William Tobey is a senior fellow at Harvard Kennedy School’s Belfer Center for Science and International Affairs was most recently deputy administrator for defense nuclear nonproliferation at the National Nuclear Security Administration. There, he managed the U.S. government’s largest program to prevent nuclear proliferation and terrorism by detecting, securing, and disposing of dangerous nuclear material. He has participated in international negotiations ranging from the START talks with the Soviet Union to the Six Party Talks with North Korea.

Dan De Luce is FP’s chief national security correspondent. Follow him on Twitter: @dandeluce.

Ben Pauker is FP’s executive editor for the web. Follow him on Twitter: @benpauker.

Tune in, now three times a week, to FP’s The E.R.
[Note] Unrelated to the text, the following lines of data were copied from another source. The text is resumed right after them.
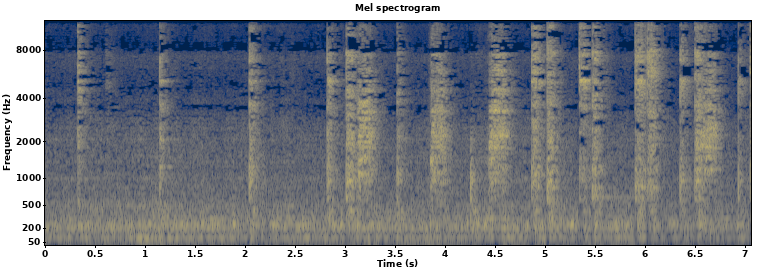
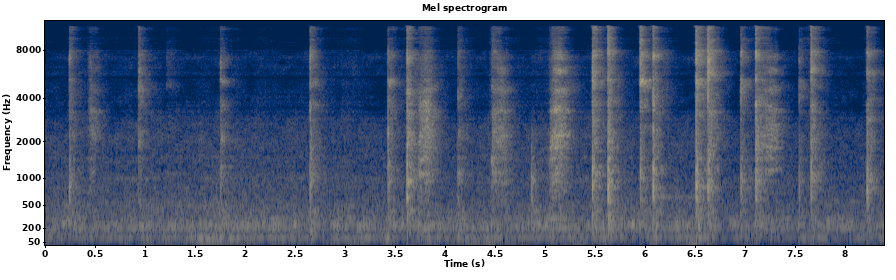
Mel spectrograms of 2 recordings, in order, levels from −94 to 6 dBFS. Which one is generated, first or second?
second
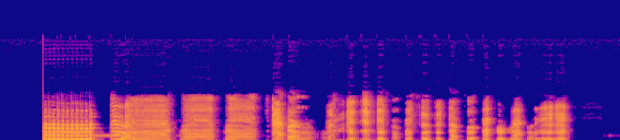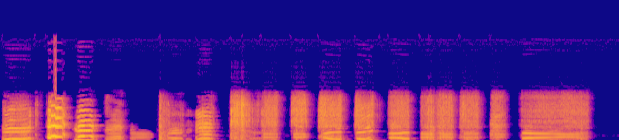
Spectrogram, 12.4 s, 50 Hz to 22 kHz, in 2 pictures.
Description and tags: Robot Robby 1
Robot sound effects.
alien, computer, machine, mechanical, robby, robot, scary, sci-fi, scifi, space, weird, wierd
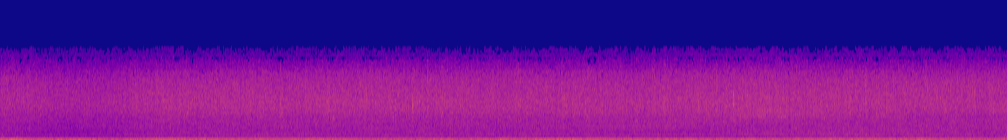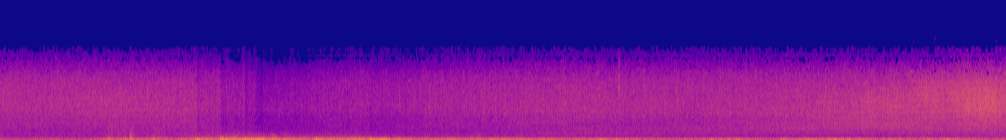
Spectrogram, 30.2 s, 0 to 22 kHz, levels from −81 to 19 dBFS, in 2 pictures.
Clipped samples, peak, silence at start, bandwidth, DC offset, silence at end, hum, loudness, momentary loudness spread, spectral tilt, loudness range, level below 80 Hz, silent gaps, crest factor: under 0.1%; -2 dBFS; 0 s; 14.5 kHz; under 0.1%; 0 s; none; -23 LUFS; 10 LU; -4 dB/octave; 8 LU; -30 dBFS; none; 20 dB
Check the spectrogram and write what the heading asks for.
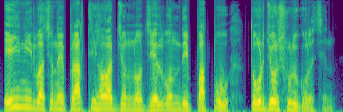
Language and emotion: Bengali, neutral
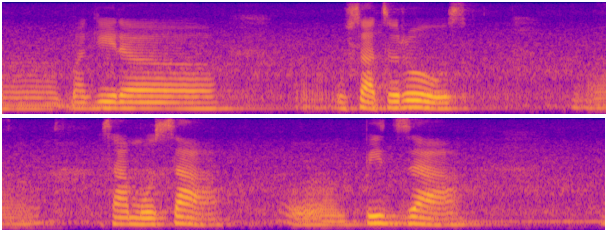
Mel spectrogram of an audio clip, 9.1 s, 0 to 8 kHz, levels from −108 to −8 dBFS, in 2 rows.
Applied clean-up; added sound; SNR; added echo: none; none; none; none.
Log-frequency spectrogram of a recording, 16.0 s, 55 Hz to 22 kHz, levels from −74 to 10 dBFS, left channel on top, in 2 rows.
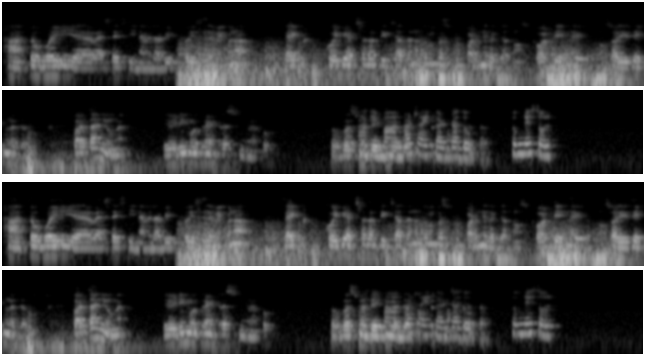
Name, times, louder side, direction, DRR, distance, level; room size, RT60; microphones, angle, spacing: voice 1, 0.0-3.1 3.5-3.7 4.0-5.5 5.8-8.3 8.9-9.5 10.0-11.2 12.1-13.9, right 3 dB, 65° right, 5 dB, 0.6 m, -30 dB
Thunder, 2.2-9.5 10.6-10.7, equal, 5° right, 0.8 m, -27 dB
voice 2, 12.5-13.9 14.4-14.9, left 4 dB, 35° left, 8 dB, 0.3 m, -32 dB
2.8 x 2.1 x 3.6 m, 0.30 s
head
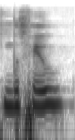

Subscribe to The E.R. and Global Thinkers podcasts on iTunes.

More from Foreign Policy

A Panzerhaubitze 2000 tank howitzer fires during a mission in Ukraine’s Donetsk region.
A Panzerhaubitze 2000 tank howitzer fires during a mission in Ukraine’s Donetsk region.

Lessons for the Next War

Twelve experts weigh in on how to prevent, deter, and—if necessary—fight the next conflict.

An illustration showing a torn Russian flag and Russian President Vladimir Putin.
An illustration showing a torn Russian flag and Russian President Vladimir Putin.

It’s High Time to Prepare for Russia’s Collapse

Not planning for the possibility of disintegration betrays a dangerous lack of imagination.

An unexploded tail section of a cluster bomb is seen in Ukraine.
An unexploded tail section of a cluster bomb is seen in Ukraine.

Turkey Is Sending Cold War-Era Cluster Bombs to Ukraine

The artillery-fired cluster munitions could be lethal to Russian troops—and Ukrainian civilians.

A joint session of Congress meets to count the Electoral College vote from the 2008 presidential election the House Chamber in the U.S. Capitol  January 8, 2009 in Washington.
A joint session of Congress meets to count the Electoral College vote from the 2008 presidential election the House Chamber in the U.S. Capitol January 8, 2009 in Washington.

Congrats, You’re a Member of Congress. Now Listen Up.

Some brief foreign-policy advice for the newest members of the U.S. legislature.